(Dataset excerpts)
<<<<

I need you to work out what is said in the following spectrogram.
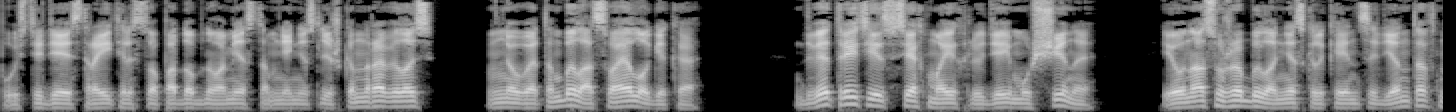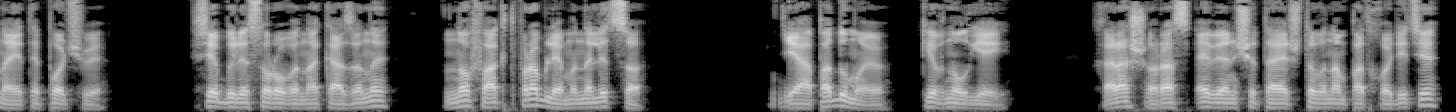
Пусть идея строительства подобного места мне не слишком нравилась, но в этом была своя логика. Две трети из всех моих людей – мужчины, и у нас уже было несколько инцидентов на этой почве. Все были сурово наказаны, но факт проблемы налицо. «Я подумаю», — кивнул ей. «Хорошо, раз Эвиан считает, что вы нам подходите,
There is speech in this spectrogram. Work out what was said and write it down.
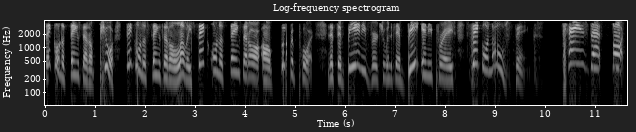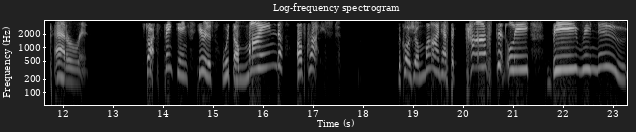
Think on the things that are pure. Think on the things that are lovely. Think on the things that are a good report. And if there be any virtue and if there be any praise, think on those things. Change that thought pattern. Start thinking, here it is, with the mind of Christ. Because your mind has to constantly be renewed.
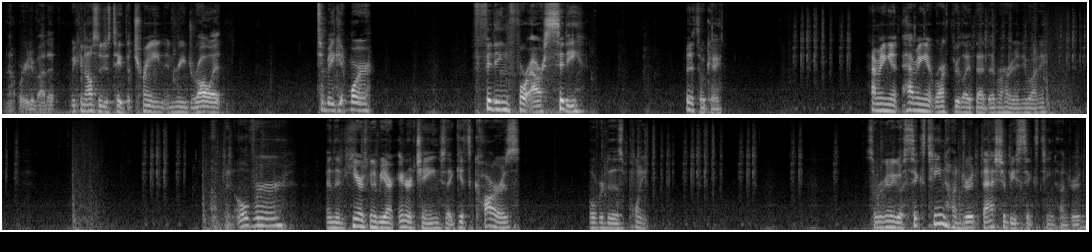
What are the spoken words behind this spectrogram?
I'm not worried about it. We can also just take the train and redraw it to make it more fitting for our city, but it's okay. Having it having it rock through like that never hurt anybody. Up and over. And then here's going to be our interchange that gets cars over to this point. So we're going to go 1600. That should be 1600.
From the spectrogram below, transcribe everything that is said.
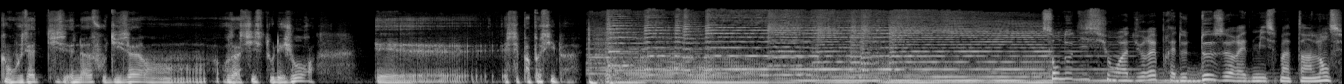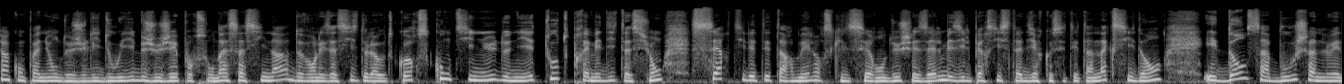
quand vous êtes 9 ou 10 heures aux assises tous les jours, et, et c'est pas possible. A duré près de deux heures et demie ce matin. L'ancien compagnon de Julie Douib, jugé pour son assassinat devant les assises de la Haute-Corse, continue de nier toute préméditation. Certes, il était armé lorsqu'il s'est rendu chez elle, mais il persiste à dire que c'était un accident. Et dans sa bouche, Anne Le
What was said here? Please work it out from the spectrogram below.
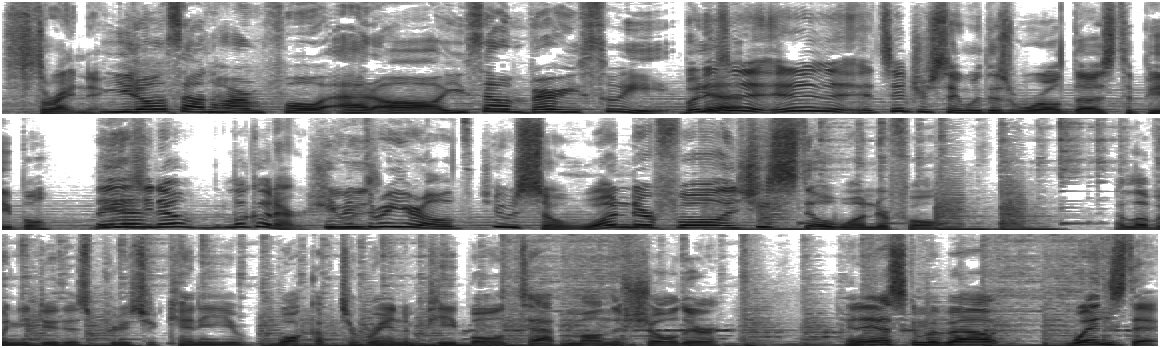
threatening. You don't sound harmful at all. You sound very sweet. But Yeah. isn't it, it is, it's interesting what this world does to people. Because, Yeah. you know, look at her. She Even was, three-year-olds. She was so wonderful, and she's still wonderful. I love when you do this, producer Kenny. You walk up to random people, tap them on the shoulder, and ask them about Wednesday.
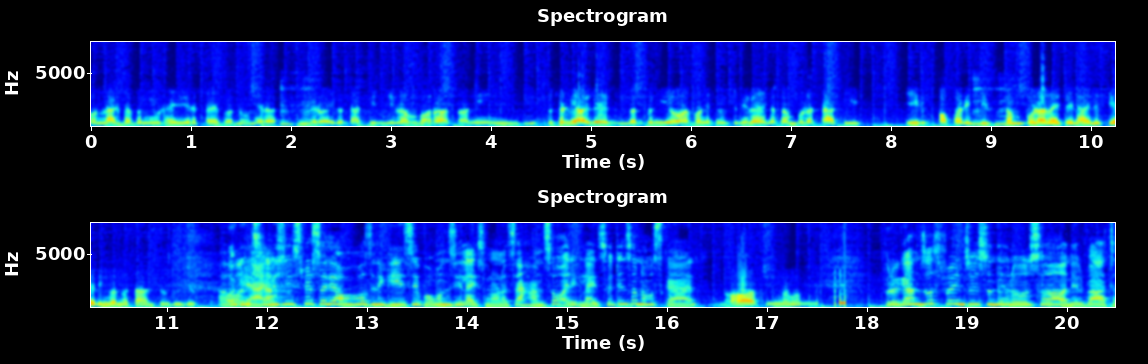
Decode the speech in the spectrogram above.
फोन लाग्दा पनि उठाइदिएर सहयोग गर्नुहुने र मेरो अहिलेको साथी निलम भरत अनि स्पेसली अहिले जति पनि यो अर्पण सुनिरहेका सम्पूर्ण साथी चिर अपरिचित सम्पूर्णलाई चाहिँ नि अहिले सेयरिङ गर्न चाहन्छु दिदी। हामी चाहिँ स्पेसली अब बज्ने गीत चाहिँ पवनजीलाई सुनाउन चाहन्छौँ। अहिलेको लागि छुट्टिन्छ नमस्कार। हस् नमस्ते प्रोग्राम फर इन्जोय सुन्दै हुनुहुन्छ अनिरबाट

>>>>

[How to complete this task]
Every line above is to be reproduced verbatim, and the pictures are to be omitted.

[Response to this task]
I need you to work out what is said in the following spectrogram.
Пусть идея строительства подобного места мне не слишком нравилась, но в этом была своя логика. Две трети из всех моих людей – мужчины, и у нас уже было несколько инцидентов на этой почве. Все были сурово наказаны, но факт проблемы налицо. «Я подумаю», — кивнул ей. «Хорошо, раз Эвиан считает, что вы нам подходите,
There is speech in this spectrogram. Work out what was said and write it down.
Think on the things that are pure. Think on the things that are lovely. Think on the things that are a good report. And if there be any virtue and if there be any praise, think on those things. Change that thought pattern. Start thinking, here it is, with the mind of Christ. Because your mind has to constantly be renewed.
What are the spoken words behind this spectrogram?
I'm not worried about it. We can also just take the train and redraw it to make it more fitting for our city, but it's okay. Having it having it rock through like that never hurt anybody. Up and over. And then here's going to be our interchange that gets cars over to this point. So we're going to go 1600. That should be 1600.
From the spectrogram below, transcribe everything that is said.
quand vous êtes 9 ou 10 heures aux assises tous les jours, et, et c'est pas possible. A duré près de deux heures et demie ce matin. L'ancien compagnon de Julie Douib, jugé pour son assassinat devant les assises de la Haute-Corse, continue de nier toute préméditation. Certes, il était armé lorsqu'il s'est rendu chez elle, mais il persiste à dire que c'était un accident. Et dans sa bouche, Anne Le
What was said here? Please work it out from the spectrogram below.
threatening. You don't sound harmful at all. You sound very sweet. But Yeah. isn't it, it is, it's interesting what this world does to people. Because, Yeah. you know, look at her. She Even was, three-year-olds. She was so wonderful, and she's still wonderful. I love when you do this, producer Kenny. You walk up to random people, tap them on the shoulder, and ask them about Wednesday.
Decode the speech in the spectrogram above.
फोन लाग्दा पनि उठाइदिएर सहयोग गर्नुहुने र मेरो अहिलेको साथी निलम भरत अनि स्पेसली अहिले जति पनि यो अर्पण सुनिरहेका सम्पूर्ण साथी चिर अपरिचित सम्पूर्णलाई चाहिँ नि अहिले सेयरिङ गर्न चाहन्छु दिदी। हामी चाहिँ स्पेसली अब बज्ने गीत चाहिँ पवनजीलाई सुनाउन चाहन्छौँ। अहिलेको लागि छुट्टिन्छ नमस्कार। हस् नमस्ते प्रोग्राम फर इन्जोय सुन्दै हुनुहुन्छ अनिरबाट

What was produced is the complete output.